Kurt Vonnegut: The Last Interview by Kurt VonnegutKURT VONNEGUT: THE LAST INTERVIEW: AND OTHER CONVERSATIONS by Kurt Vonnegut

One of the great American iconoclasts holds forth on politics, war, books and writers, and his personal life in a series of conversations, including his last published interview. During his long career Kurt Vonnegut won international praise for his novels, plays, and essays. In this new anthology of conversations with Vonnegut—which collects interviews from throughout his career—we learn much about what drove Vonnegut to write and how he viewed his work at the end.


The Eden Express by Mark VonnegutTHE EDEN EXPRESS: A MEMOIR OF INSANITY by Mark Vonnegut, Kurt Vonnegut

The Eden Express describes, from the inside Mark Vonnegut’s experience in the late ’60s and early ’70s—a recent college grad; in love; living communally on a farm, with a famous and doting father, cherished dog, and prized jalopy—and then the nervous breakdowns in all their slow-motion intimacy, the taste of mortality and opportunity for humor they provided, and the grim despair they afforded as well.


Fates Worse Than Death by Kurt VonnegutFATES WORSE THAN DEATH: AN AUTOBIOGRAPHICAL COLLAGE by Kurt Vonnegut

“An anthology in which Vonnegut freely quotes himself on everything from art and architecture to madness and mass murder…Uncompromising.”—Los Angeles Times



Armageddon in Retrospect by Kurt VonnegutARMAGEDDON IN RETROSPECT by Kurt Vonnegut

A fitting tribute to a literary legend and a profoundly humane humorist, Armageddon in Retrospect is a collection of twelve previously unpublished writings. Imbued with Vonnegut’s trademark rueful humor and outraged moral sense, the pieces range from a letter written by Vonnegut to his family in 1945, informing them that he’d been taken prisoner by the Germans, to his last speech, delivered after his death by his son Mark, who provides a warmly personal introduction to the collection.

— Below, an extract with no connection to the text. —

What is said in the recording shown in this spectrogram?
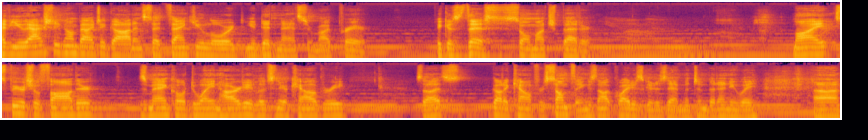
have you actually gone back to God and said, Thank you, Lord, you didn't answer my prayer? Because this is so much better. My spiritual father is a man called Dwayne Hardy, he lives near Calgary. So that's got to count for something. It's not quite as good as Edmonton, but anyway. Uh,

For more on these and related titles visit Kurt Vonnegut

There’s a Book for That! is brought to you by Penguin Random House’s Sales department. Please follow our Tumblr by clicking here—and share this link with your accounts: Thank you!

Did you see something on the news or read about something on your commute? Perhaps you noticed something trending on Twitter? Did you think: “There’s a book for that!”? Then please, send it our way at


Posted: January 8, 2021